    Shirazi SK, Bober MA, Coetzee GA. Polymorphic exonic cag microsatellites in the gene amplified in breast cancer (AIB1 gene). Clin Genet. 1998;54:102–3.CrossRefPubMedGoogle Scholar
  18. 18.
    Kleibl Z, Havranek O, Kormunda S, Novotny J, Foretova L, Machackova E, et al. The AIB1 gene polyglutamine repeat length polymorphism and the risk of breast cancer development. J Cancer Res Clin Oncol. 2011;137:331–8.CrossRefPubMedGoogle Scholar
  19. 19.
    Rebbeck TR, Wang Y, Kantoff PW, Krithivas K, Neuhausen SL, Godwin AK, et al. Modification of BRCA1- and BRCA2-associated breast cancer risk by AIB1 genotype and reproductive history. Cancer Res. 2001;61:5420–4.PubMedGoogle Scholar
  20. 20.
    Lux MP, Fasching PA, Beckmann MW. Hereditary breast and ovarian cancer: review and future perspectives. J Mol Med (Berl). 2006;84:16–28.CrossRefGoogle Scholar
  21. 21.
    Tanner MM, Grenman S, Koul A, Johannsson O, Meltzer P, Pejovic T, et al. Frequent amplification of chromosomal region 20q12-q13 in ovarian cancer. Clin Cancer Res. 2000;6:1833–9.PubMedGoogle Scholar

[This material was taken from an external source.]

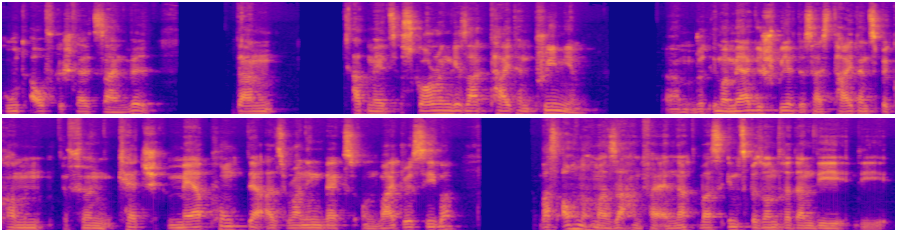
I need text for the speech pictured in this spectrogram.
gut aufgestellt sein will. Dann hat man jetzt Scoring gesagt, Titan Premium. Ähm, wird immer mehr gespielt, das heißt, Titans bekommen für einen Catch mehr Punkte als Running Backs und Wide Receiver was auch nochmal Sachen verändert, was insbesondere dann die, die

Copyright information

© International Society of Oncology and BioMarkers (ISOBM) 2014

Authors and Affiliations

  • Guoping Han
    • 1
  • Song Xie
    • 1
  • Hongming Fang
    • 1
  • Gang Li
    • 1
  • Yinquan Han
    • 2
  • Zhen Qin
    • 3
  1. 1.Xiaoshan HospitalHangzhouChina
  2. 2.Special Rehabilitation Center of Xiaoshan DistrictHangzhouChina
  3. 3.The First Affiliated Hospital of Medical CollegeZhejiang UniversityHangzhouChina

Personalised recommendations